Ethiopian politics continues to be a shouting match between the vocal minority that are adept at drowning out the silent majority. From the leaders of government and political parties to social media activists a handful of individuals are engaged in a deathly struggle to assume or consolidate power totally oblivious to the notion that the very the voiceless masses they hold in contempt. Consequently, the public has been sidelined from having a say in determining the fate of the country as though this is the exclusive province of the few and in the process subjected to endless ordeal. This has immeasurably harmed the democratization process and perpetuated abject poverty in Ethiopia.
Ever the since of modern politics in Ethiopia a succession of tyrants have used the nation and its people as lab rats on which they experimented such ideologies as Marxism and Revolutionary Democracy that have set the country back decades. Though they could have instituted an indigenous system of governance truly reflective of the will of the people, they chose to foist on the people’s ideologies lacking social basis that were imported wholesale without adapting them to the nation’s unique conditions. Moreover, peddling false and unsubstantiated narratives that, inter alia, erode the shared values Ethiopians have developed over centuries and helped them co-exist harmoniously; sow division rather than promote pluralism, and defeat nation-building endeavors have become their pastime. To make matters worse it’s virtually the political elite alone that are participating in dialogues which play a critical role in shaping the future of the people. These exclusionary dialogues are not only an exercise in futility, but also disenfranchise the masses.
The destiny of the Ethiopian public must neither be put up for negotiation nor decided by politicians or the elite for they only have their interest at heart and do not care an iota about the welfare of the people and have no qualms over using the youth, who ought to be raised to become responsible citizens, as cannon fodders that do their bidding. While the privileged few abuse their power and wealth to live a life of luxury and enroll their kids to the best schools, the majority poor lead a miserable life and have no choice but to send their children to mediocre schools. It’s the lives and properties of the wretched masses which are destroyed in the intercommunal conflicts they stoke, not theirs. That’s why the vocal minority must not be allowed to decide the destiny of the silent majority.
One of the imperatives necessitating an end to the entrenched habit of rendering the masses voiceless is the turning of Ethiopian politics into the battleground of implacably opposed forces bent on crushing each other regardless of the collateral damage. For instance, efforts to lay the democratization process on a firm foundation, which got underway following the seismic political change over two years now, have been impeded by political actors that were unhappy with the reforms that have been introduced since then. Although the return of a number of exiled politicians and activists was expected to contribute to broadening the political space, the country was rocked by an unprecedented level of ethnic and religious conflicts. The radical ethno-nationalists among them are particularly to blame for a spate of violence that led to the death and injury of thousands of innocent civilians, the displacement of millions more from their homes as well as the destruction of both public and hard-earned private property. To rub salt into the wound many of the architects and perpetrators of the violence were not held to account for their misdeeds. When the powerful few tramples on the voiceless majority mayhem and destruction are bound to ensue. This is precisely what has been happening in Ethiopia.

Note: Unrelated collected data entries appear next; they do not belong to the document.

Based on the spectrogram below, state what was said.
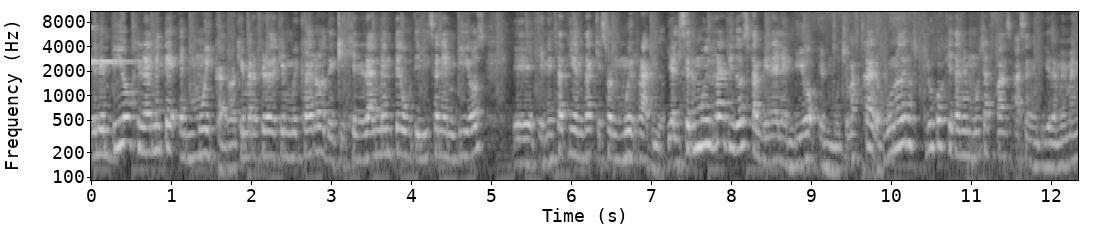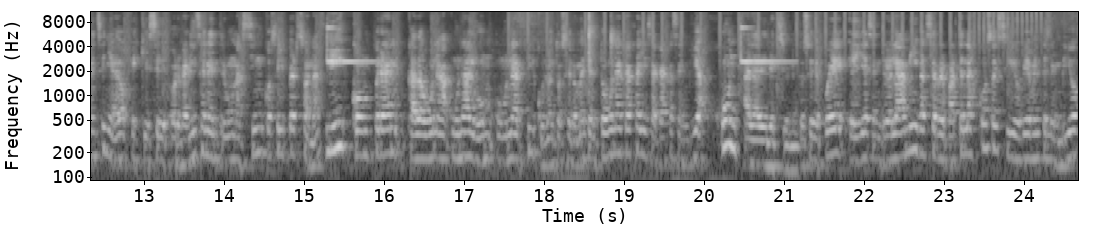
el envío generalmente es muy caro. ¿A qué me refiero de que es muy caro? De que generalmente utilizan envíos eh, en esta tienda que son muy rápidos. Y al ser muy rápidos también el envío es mucho más caro. Uno de los trucos que también muchas fans hacen y que también me han enseñado es que se organizan entre unas 5 o 6 personas y compran cada una un álbum o un artículo. Entonces lo meten en toda una caja y esa se envía junto a la dirección. Entonces después ellas entre las amigas se reparten las cosas y obviamente el envío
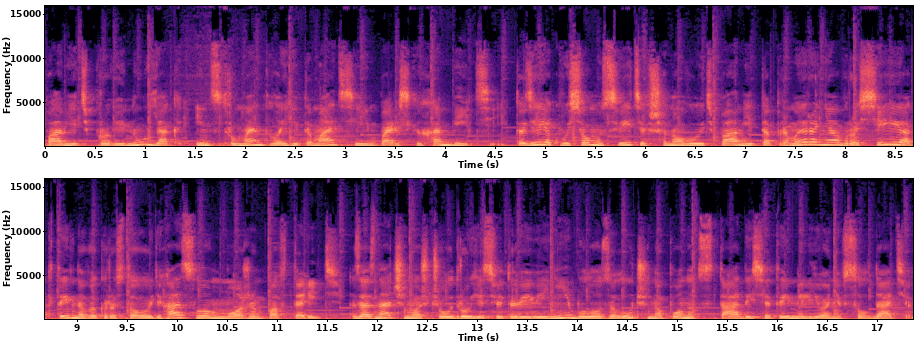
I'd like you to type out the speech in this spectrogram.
пам'ять про війну як інструмент легітимації імперських амбіцій, тоді як в усьому світі вшановують пам'ять та примирення, в Росії активно використовують гасло «можем повторіть». Зазначимо, що у Другій світовій війні було залучено понад 110 мільйонів солдатів.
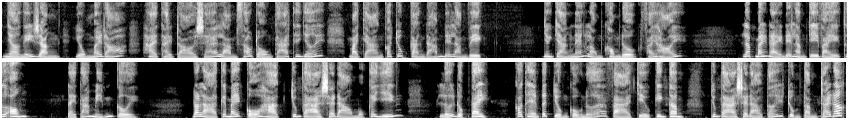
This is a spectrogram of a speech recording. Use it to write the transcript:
Nhờ nghĩ rằng dùng máy đó, hai thầy trò sẽ làm xáo trộn cả thế giới mà chàng có chút can đảm để làm việc. Nhưng chàng nén lòng không được, phải hỏi. Lắp máy này để làm chi vậy, thưa ông? Đại tá mỉm cười. Đó là cái máy cổ hạt chúng ta sẽ đào một cái giếng, lưỡi đục tay, có thêm ít dụng cụ nữa và chịu kiên tâm, chúng ta sẽ đào tới trung tâm trái đất.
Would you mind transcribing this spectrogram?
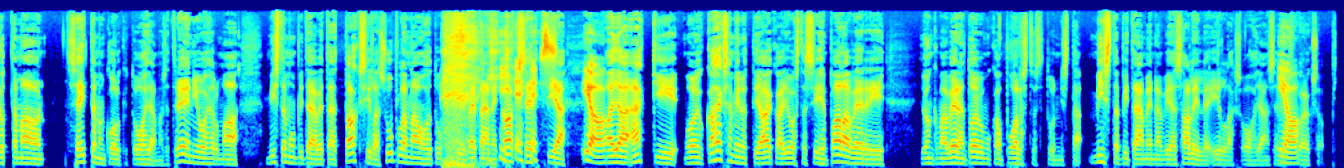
jotta mä oon 7.30 ohjaamassa treeniohjelmaa, mistä mun pitää vetää taksilla suplanauhoituksia, vetää ne kaksi Yes. settiä, Joo, ajaa äkkiä. Mulla on niinku kahdeksan minuuttia aikaa juosta siihen palaveriin, jonka mä vedän toivon mukaan puolestoista tunnista, mistä pitää mennä vielä salille illaksi ohjaan se workshopi.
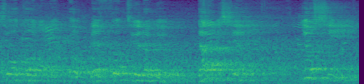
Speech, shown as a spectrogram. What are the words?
勝トーナメントベスト16第2試合ヨッシー。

A select few people that managed to grab the reins of power without public consent have robbed the country blind and perpetrated countless other crimes. Individuals and groups related by marriage or belonging to network sharing financial or other interests have carried out atrocities in the name of the public. Aside from committing egregious human rights violations they have gamed the system to enrich themselves and their ilk to the tune of billions. They and their partners-in-crime have incited and continue to incite conflicts through various mainstream media outlets and social media cadres they control in order to cover up their sins, derail the ongoing reform and engineer a return to the “throne”. The masses have been sacrificed on the altar of the power for the few. This travesty has got to stop.
The hopes of citizens to see an Ethiopia where they live in peace, freedom, equality and justice have been dashed by a few bad apples intent on remaking the nation in their own image. Plots to inflame sectarian violence with intent to tear apart a people that have gone together through the good times and the bad times and defended their nation against aggression are exacting a heavy toll. Devoid of a vision for a better Ethiopia the masterminds behind this destructive agenda are disseminating patently false narratives that instigate tensions and detract from development efforts. If the nation’s elites truly have its interest at heart they should be the voice of the voiceless masses instead of acting as the echo chamber of the few. They would do well to appreciate that the people’s claim to sovereign power finds practical expression in their ability to be heard. It’s also incumbent on them to seek an antidote for the vitriolic narratives inciting the youth to violence and inspire them to focus their energy on education and voluntary service. Let’s close together the chapter where the few do whatever they please at the expense of the masses; let’s say no to the vocal minority silencing the majority!
source The reporter Ethiopia